“If you look at most of these initiatives and reforms, it really has taken judges, elected judges, which comes from the power of the people, elected judges no longer have that authority to mandate someone to a jail to be held for further proceedings,” said Livingston County Sheriff Tom Dougherty.
“There is an area where we can find common ground that maybe the legislation should be changed,” said Rochester City School Board President Van White. “Nobody — Black, white, rich, poor, city, suburban — nobody wants someone released who is a predicate violent felon. Everybody would want judges and a system that say here ‘listen because of your history, I don’t want you out on the streets.’ While we may agree and disagree on certain things, we along the way can find steps to stand together in faith and turn around and discourage violence.”
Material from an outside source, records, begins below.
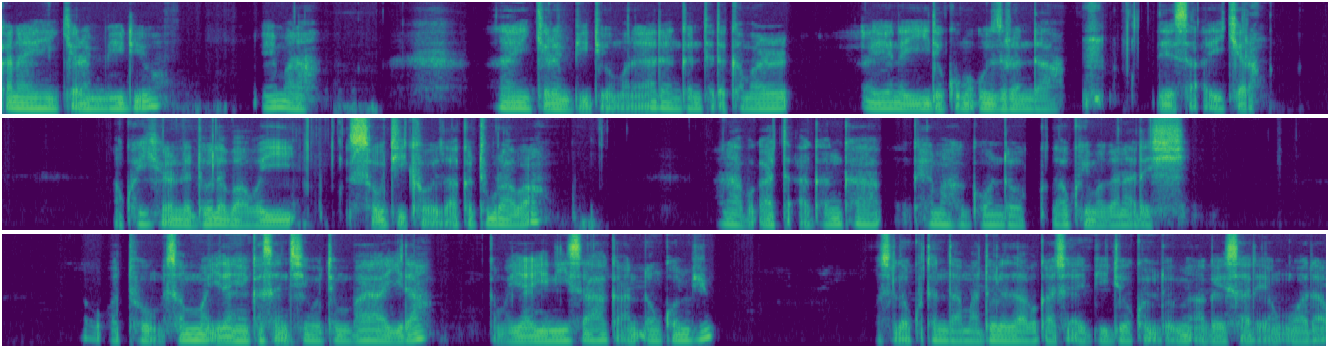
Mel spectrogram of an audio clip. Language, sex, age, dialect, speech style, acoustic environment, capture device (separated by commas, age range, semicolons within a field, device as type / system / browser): Hausa, male, 35-44, Nigeria - Kano, relaxed, nature, mobile / Linux / Chrome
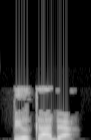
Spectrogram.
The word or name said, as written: pilkada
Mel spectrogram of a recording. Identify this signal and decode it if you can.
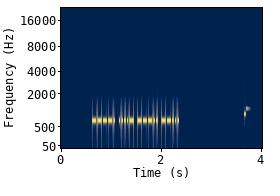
Morse code, heard as a keyed tone, about 44 wpm, 700 Hz. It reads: 9487
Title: Numbers - 4-Digit 45wpm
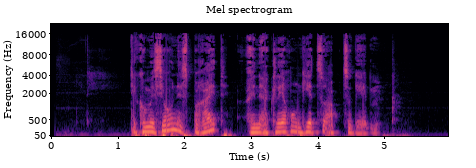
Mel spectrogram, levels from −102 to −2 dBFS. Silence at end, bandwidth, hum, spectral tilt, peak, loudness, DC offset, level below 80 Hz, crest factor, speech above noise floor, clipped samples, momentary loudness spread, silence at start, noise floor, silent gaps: 0.65 s; 16 kHz; none; -5 dB/octave; -20 dBFS; -38 LUFS; under 0.1%; -50 dBFS; 18 dB; 43 dB; under 0.1%; 14 LU; 1.2 s; -80 dBFS; none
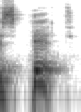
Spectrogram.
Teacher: it aspirated pit but if you say spit you don't say you don't have the aspiration you don't have that puff of air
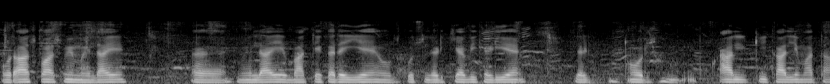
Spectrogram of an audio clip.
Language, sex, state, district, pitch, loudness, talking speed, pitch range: Rajasthani, male, Rajasthan, Churu, 110 Hz, -21 LUFS, 160 wpm, 105-115 Hz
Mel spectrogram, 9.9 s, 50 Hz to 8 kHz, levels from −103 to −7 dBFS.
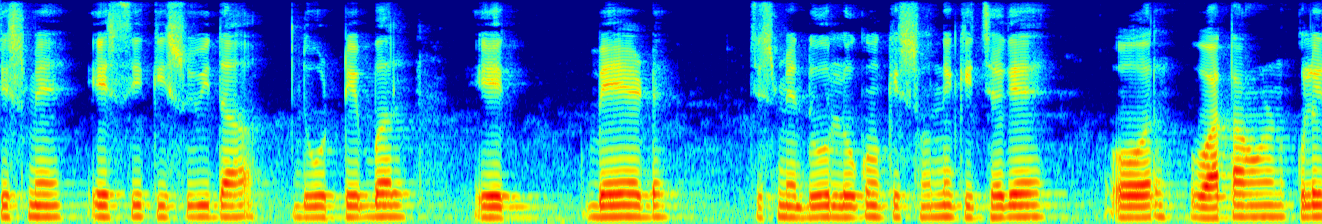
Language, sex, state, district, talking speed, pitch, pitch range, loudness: Hindi, male, Uttar Pradesh, Hamirpur, 115 wpm, 150 Hz, 145-150 Hz, -25 LUFS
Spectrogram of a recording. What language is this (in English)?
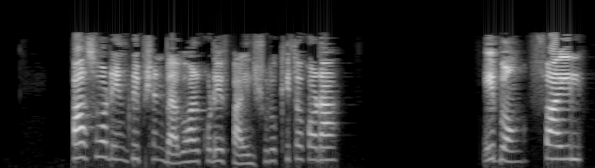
Bangla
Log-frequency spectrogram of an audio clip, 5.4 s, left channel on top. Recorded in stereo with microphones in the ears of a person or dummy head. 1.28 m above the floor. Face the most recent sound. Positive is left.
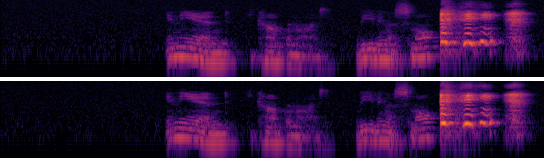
turn(degrees=-30)  # may be behind; listen again after turning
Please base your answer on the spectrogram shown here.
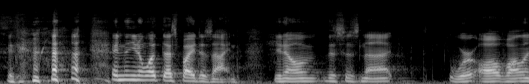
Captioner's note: laughs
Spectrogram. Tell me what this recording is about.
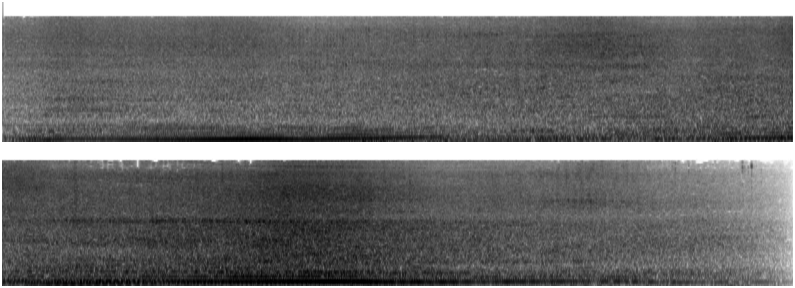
traffic at green light
traffic moving after a red light switches to green
car, traffic, truck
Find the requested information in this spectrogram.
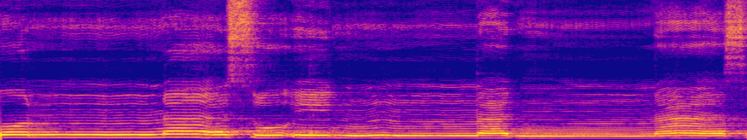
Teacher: لہم الناس نون مشدد ہے، یہاں پر غنہ کر کے پڑھنا ہے۔ ان یہاں پر بھی دیکھیں نون مشدد ہے، اور ناسا یہاں پر بھی نون مشدد ہے، تو دونوں جگہ غنہ کرنا ہے، اور ناسا کو کھینچنا بھی ہے، الف مدہ ہے۔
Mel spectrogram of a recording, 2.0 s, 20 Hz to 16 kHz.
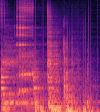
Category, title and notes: Music > Solo percussion
Industrial Estate 12
chaos, industrial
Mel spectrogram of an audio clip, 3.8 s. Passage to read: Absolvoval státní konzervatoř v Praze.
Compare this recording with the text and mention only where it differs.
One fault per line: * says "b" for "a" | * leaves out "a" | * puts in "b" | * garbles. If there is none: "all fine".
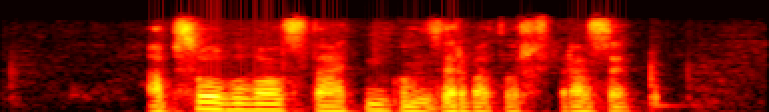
all fine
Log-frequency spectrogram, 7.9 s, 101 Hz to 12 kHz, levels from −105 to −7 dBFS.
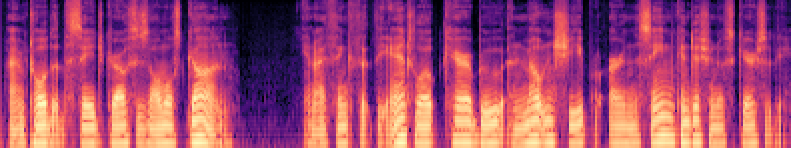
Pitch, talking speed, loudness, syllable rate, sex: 110 Hz, 205 wpm, -18 LUFS, 5.8 syllables/s, male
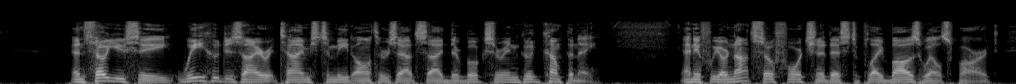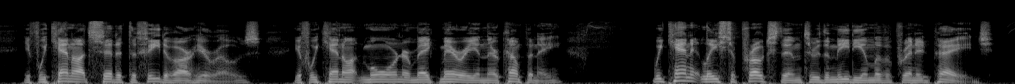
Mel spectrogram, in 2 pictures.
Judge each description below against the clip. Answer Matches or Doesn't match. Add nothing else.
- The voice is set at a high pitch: Doesn't match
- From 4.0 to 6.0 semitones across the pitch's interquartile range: Doesn't match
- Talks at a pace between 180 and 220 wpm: Matches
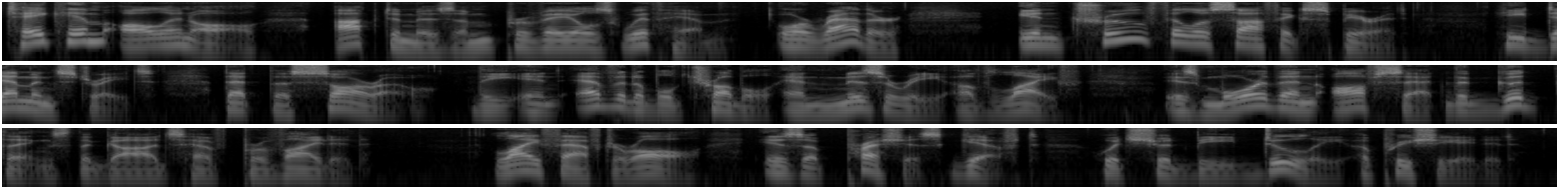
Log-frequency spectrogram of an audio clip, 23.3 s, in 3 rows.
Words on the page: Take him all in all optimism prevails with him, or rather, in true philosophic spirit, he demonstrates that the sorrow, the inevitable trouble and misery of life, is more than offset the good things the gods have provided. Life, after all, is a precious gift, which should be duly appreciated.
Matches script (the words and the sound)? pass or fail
pass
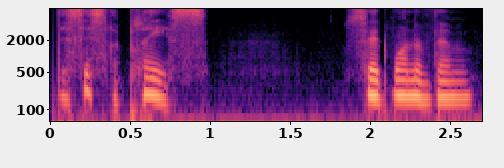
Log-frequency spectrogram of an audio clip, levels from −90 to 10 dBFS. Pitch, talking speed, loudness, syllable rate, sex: 170 Hz, 175 wpm, -19 LUFS, 5.5 syllables/s, female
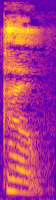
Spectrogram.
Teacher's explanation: The most important thing to remember about diphthong is the first part of the sound takes much longer and stronger than the second part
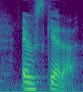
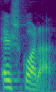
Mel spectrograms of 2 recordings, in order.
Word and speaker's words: Euskera: But today, we're talking about the Basque language, Euskera. Or, as my dad calls it, Euskara. There are many different ways to pronounce things in Basque.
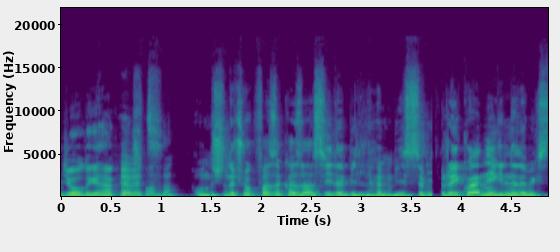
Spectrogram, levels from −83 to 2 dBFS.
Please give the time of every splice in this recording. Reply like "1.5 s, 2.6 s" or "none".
3.7 s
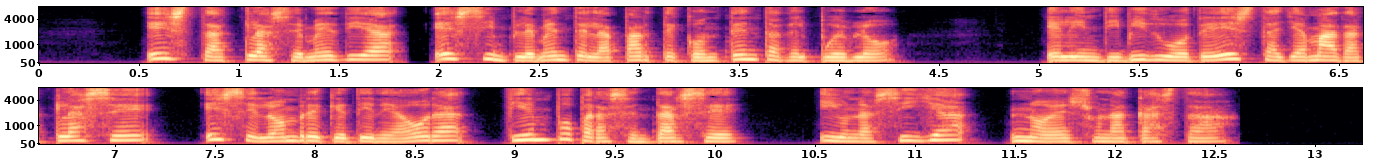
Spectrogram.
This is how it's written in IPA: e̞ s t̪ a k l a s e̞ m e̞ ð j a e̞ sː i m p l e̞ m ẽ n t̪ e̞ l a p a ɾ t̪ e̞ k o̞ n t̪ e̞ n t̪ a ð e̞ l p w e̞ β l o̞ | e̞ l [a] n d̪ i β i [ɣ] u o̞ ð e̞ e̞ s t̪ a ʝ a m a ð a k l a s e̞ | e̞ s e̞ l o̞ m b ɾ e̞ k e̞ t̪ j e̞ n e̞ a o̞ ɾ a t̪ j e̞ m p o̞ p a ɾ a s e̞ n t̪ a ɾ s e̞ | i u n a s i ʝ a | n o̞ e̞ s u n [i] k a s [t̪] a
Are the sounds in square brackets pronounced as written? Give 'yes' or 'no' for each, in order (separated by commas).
no, no, no, yes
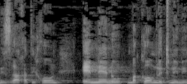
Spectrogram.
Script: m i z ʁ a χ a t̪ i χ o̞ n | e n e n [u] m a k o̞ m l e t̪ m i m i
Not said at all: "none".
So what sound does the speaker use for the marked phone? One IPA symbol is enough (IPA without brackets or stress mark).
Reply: u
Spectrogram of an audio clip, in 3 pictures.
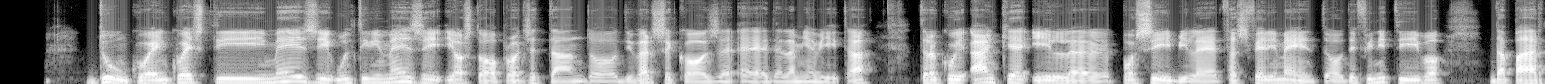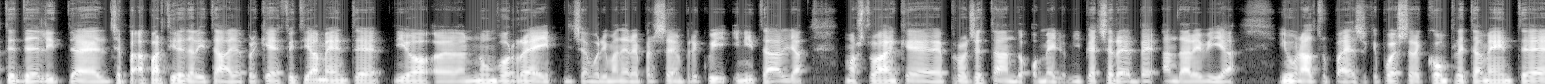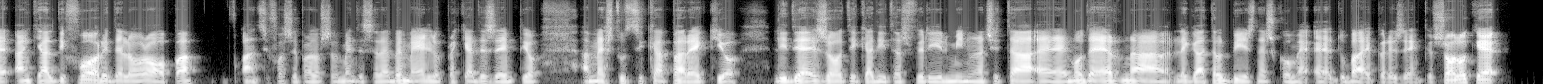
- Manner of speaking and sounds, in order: "cioè" said as "ceh"
- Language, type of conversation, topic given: Italian, advice, Come posso affrontare la solitudine e il senso di isolamento dopo essermi trasferito in una nuova città?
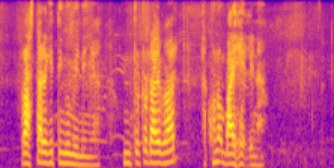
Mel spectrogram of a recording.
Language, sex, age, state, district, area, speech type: Santali, male, 18-30, West Bengal, Purba Bardhaman, rural, spontaneous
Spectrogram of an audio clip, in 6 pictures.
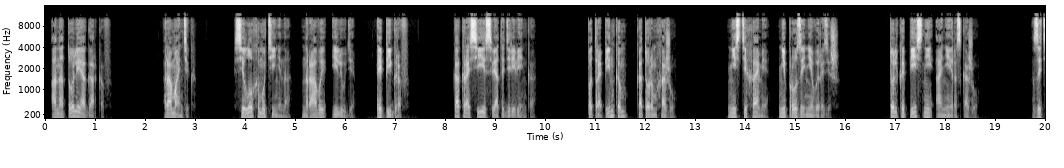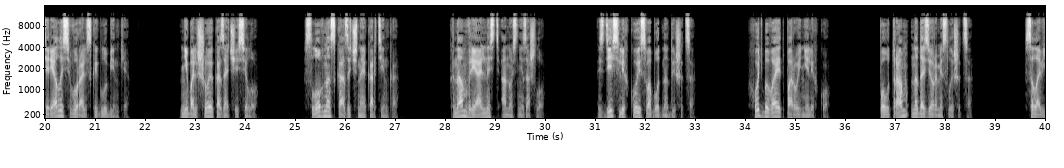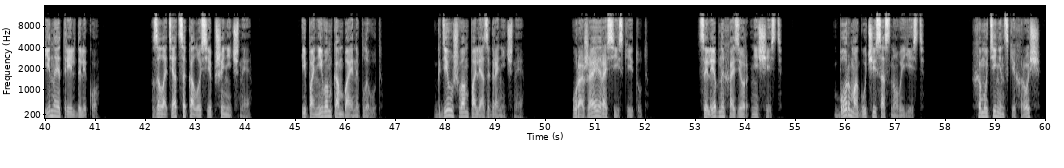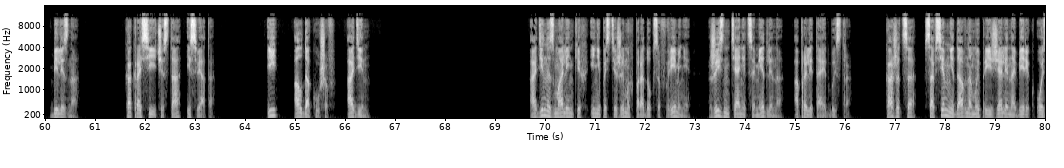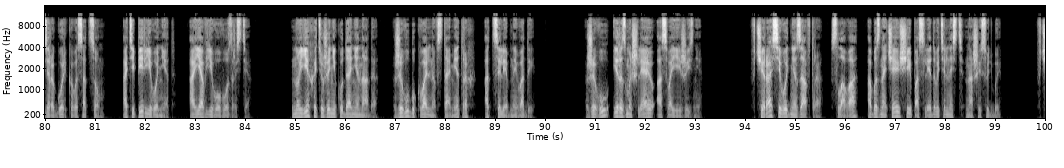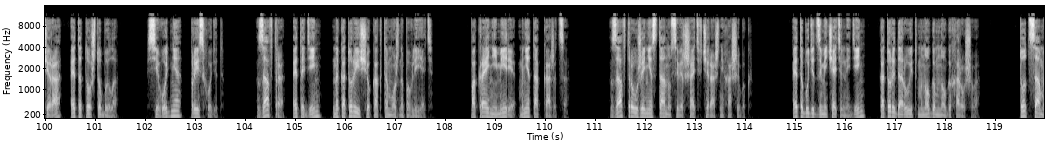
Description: Аудиокнига Романтик. Село Хомутинино: нравы и люди | Библиотека аудиокниг
Село Хомутинино: нравы и люди Автор Анатолий Агарков Читает аудиокнигу Авточтец ЛитРес.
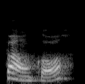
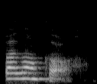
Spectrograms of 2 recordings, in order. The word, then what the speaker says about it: pas encore: Per esempio, non ancora si può dire pas encore e più elegantemente si dirà pas encore. Corrette entrambe le forme, ma anche si può dire mais aussi oppure mais aussi, che personalmente preferisco.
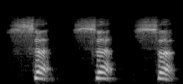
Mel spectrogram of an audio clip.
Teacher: सीन पतला हरफ है। सीन में हवा चलती महसूस होती है। सीन की आवाज चलती है। और सीन में सीटी की आवाज आती है।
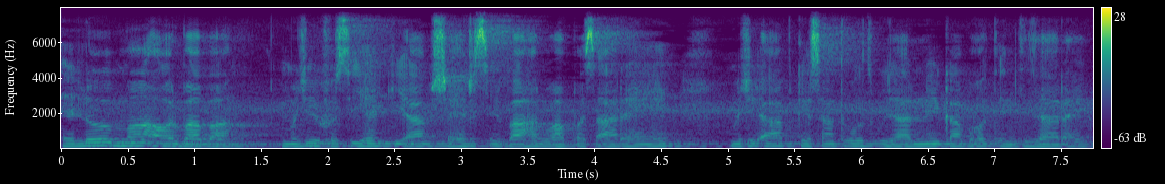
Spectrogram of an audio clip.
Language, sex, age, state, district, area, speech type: Urdu, male, 18-30, Uttar Pradesh, Balrampur, rural, spontaneous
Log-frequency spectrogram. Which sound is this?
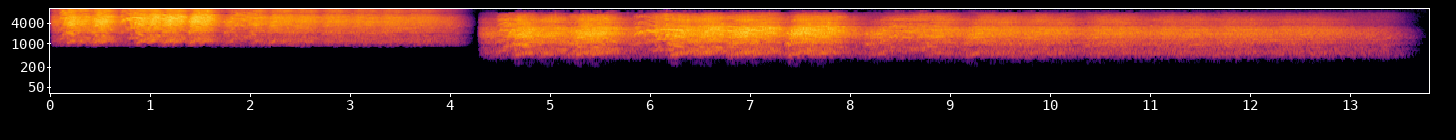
Binaural recording. I am standing in my front garden, there a lots of parrots in the trees chatting. This is the sound of the parrots slowed 2X.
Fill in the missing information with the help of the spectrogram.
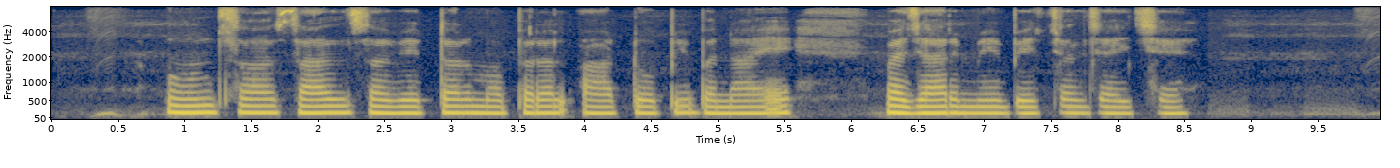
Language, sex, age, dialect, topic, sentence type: Maithili, female, 25-30, Bajjika, agriculture, statement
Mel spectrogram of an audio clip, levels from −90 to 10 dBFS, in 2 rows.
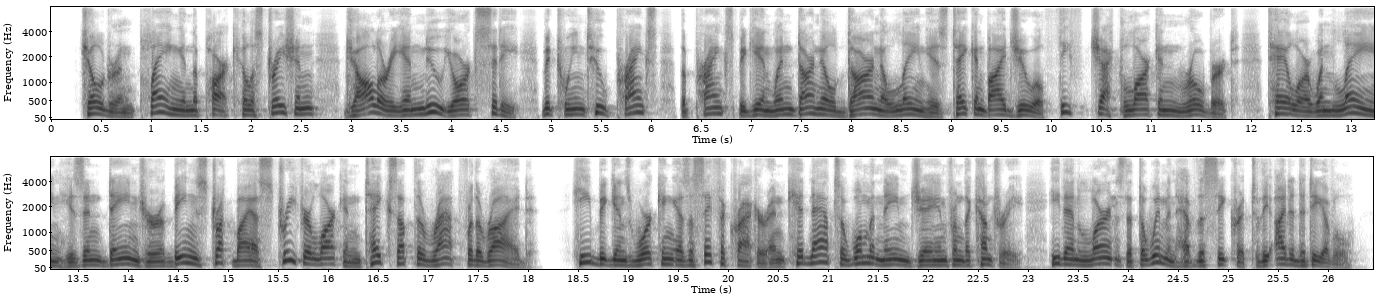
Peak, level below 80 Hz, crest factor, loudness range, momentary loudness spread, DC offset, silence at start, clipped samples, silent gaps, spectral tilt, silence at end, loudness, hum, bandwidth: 0 dBFS; -48 dBFS; 16 dB; 2 LU; 6 LU; under 0.1%; 0.3 s; under 0.1%; none; -7.5 dB/octave; 0.25 s; -16 LUFS; none; 8 kHz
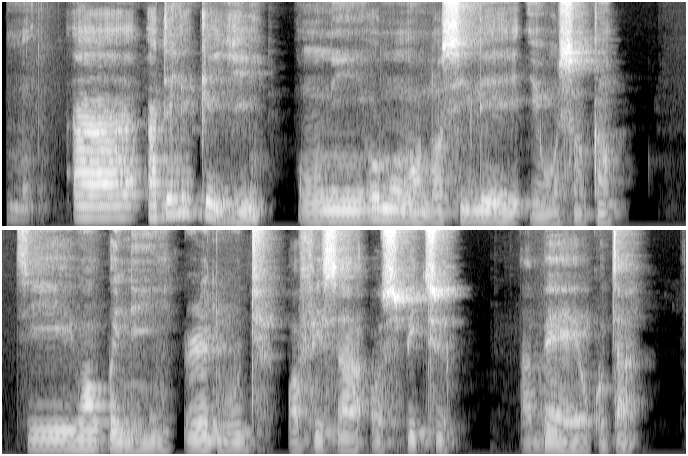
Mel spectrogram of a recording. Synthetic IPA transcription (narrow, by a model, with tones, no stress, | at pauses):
a˦a˧de˦he˦ke˦˨ji˨˦ | o˨ũ˧nĩ˧o˦mũ˦w̃ɔ̃˧lɔ˧si˦le˦e˨wɔ˨sã˨kã˦˨ | tʰi˦w̃ɔ̃˦k͡pe˦˨nĩ˨˦ɾɛ˦dwu˦dɔ˧fi˦sa˧ɔ˨spi˦tu˨ | a˨bɛ˦o˨ku˨ta˧˦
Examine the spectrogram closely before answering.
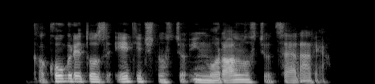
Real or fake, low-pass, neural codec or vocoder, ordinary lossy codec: real; 7.2 kHz; none; none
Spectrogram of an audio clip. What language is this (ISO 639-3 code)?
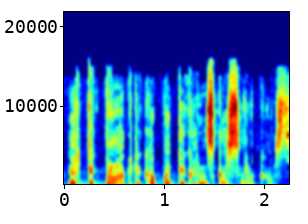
lit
Jacobs was turned into authorities on Friday, accompanied with his mother.
“I would suggest to you that on Friday when the mother came and turned him over, that was not something that she did out of the goodness of her heart,” Chief VanBrederode said. “It was done because they were backed up into a corner and she realized the best thing to do at this point, for the good of their family, was to turn him over to the police. That was not a great gesture of kindness done out of compassion. That was done because of the task force, the fugitive tasks force and all the pressure that had been put on them to cough him up.”
Full press conference:
This is a developing story. News 8 WROC will provide updates as they become available.